I have gone from disbelief, to fury, to bewilderment. Maybe I’ve been out of the Fundie bubble for too long, but are there really still this many people who don’t believe that sexism and racism exist? I mean there are FACTS out there, people. 37% of African American children and 34% of Hispanic children live below the poverty limit, compared to 12% of white children. Women are still making only 75% of what a man makes in the same job. Despite major growth in minority college enrollment, Hispanic and African American highschool seniors are still significantly less likely to be able to attend college than their white peers. The list goes on and on. You do not have to look far to see the glaringly obvious inequalities in our society. And yet so many people choose willful ignorance.
As a cisgendered, white woman married to a man, I am well aware of my privilege. Because I happened to fall in love with a man, I was able to get married without any problem. This allowed me to get enough financial aid to attend college.  Unemployment statistics, evidence of workplace racism, and stories like this one would suggest that my skin color made me more likely to be hired. I am also less likely to be the target of hate crimes than say, a trans woman or an African American teenager. I know this. I do everything I can to educate myself on the difficulties faced by my fellow human beings, and I stand up against inequalities wherever I see them with passion and empathy.
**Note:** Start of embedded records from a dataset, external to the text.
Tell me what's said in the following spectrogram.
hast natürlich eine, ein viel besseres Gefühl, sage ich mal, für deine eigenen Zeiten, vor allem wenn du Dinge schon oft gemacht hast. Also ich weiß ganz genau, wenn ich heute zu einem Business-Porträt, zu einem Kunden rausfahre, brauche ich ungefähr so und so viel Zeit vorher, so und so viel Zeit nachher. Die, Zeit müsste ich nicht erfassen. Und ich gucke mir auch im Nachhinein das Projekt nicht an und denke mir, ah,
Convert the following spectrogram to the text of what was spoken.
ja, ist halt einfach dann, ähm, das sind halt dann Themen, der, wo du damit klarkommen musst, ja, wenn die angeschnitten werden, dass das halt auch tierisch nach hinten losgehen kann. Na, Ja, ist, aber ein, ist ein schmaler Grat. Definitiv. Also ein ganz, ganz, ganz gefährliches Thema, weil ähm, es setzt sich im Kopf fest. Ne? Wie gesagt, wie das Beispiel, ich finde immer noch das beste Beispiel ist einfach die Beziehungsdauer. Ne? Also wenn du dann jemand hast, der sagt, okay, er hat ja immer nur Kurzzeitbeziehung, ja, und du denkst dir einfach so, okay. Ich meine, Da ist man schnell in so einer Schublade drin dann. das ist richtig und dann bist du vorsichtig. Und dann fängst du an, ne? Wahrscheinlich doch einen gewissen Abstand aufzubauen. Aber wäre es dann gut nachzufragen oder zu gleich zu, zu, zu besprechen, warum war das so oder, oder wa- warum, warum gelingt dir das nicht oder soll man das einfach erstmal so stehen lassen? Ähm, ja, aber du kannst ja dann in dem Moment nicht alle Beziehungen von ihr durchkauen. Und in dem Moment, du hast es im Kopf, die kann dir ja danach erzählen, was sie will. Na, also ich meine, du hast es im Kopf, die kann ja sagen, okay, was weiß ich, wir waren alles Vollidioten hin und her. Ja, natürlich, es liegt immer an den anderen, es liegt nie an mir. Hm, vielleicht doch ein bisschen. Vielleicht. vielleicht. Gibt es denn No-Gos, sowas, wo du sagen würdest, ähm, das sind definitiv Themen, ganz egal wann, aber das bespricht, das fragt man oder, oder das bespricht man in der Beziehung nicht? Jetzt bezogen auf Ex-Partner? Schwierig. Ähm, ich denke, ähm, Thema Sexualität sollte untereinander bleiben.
This is why I don’t understand the garbage in my inbox. Are all of these guys just completely uneducated on the issues of racism, sexism, heterosexism, etc? Do I need to lend them a few biographies written by someone in a minority demographic? Did they fall asleep in history class and miss the parts where we wouldn’t let women vote? Where we trafficked in human flesh for over 50 years after the civil war? Where we displaced, raped, and murdered thousands of Native Americans? 
 Are they sincerely ignorant like I and my fellow former-fundies used to be? Or are these guys so high on their cloud of privilege that they can’t see destructive inequalities and discrimination that define the reality of so many millions of people?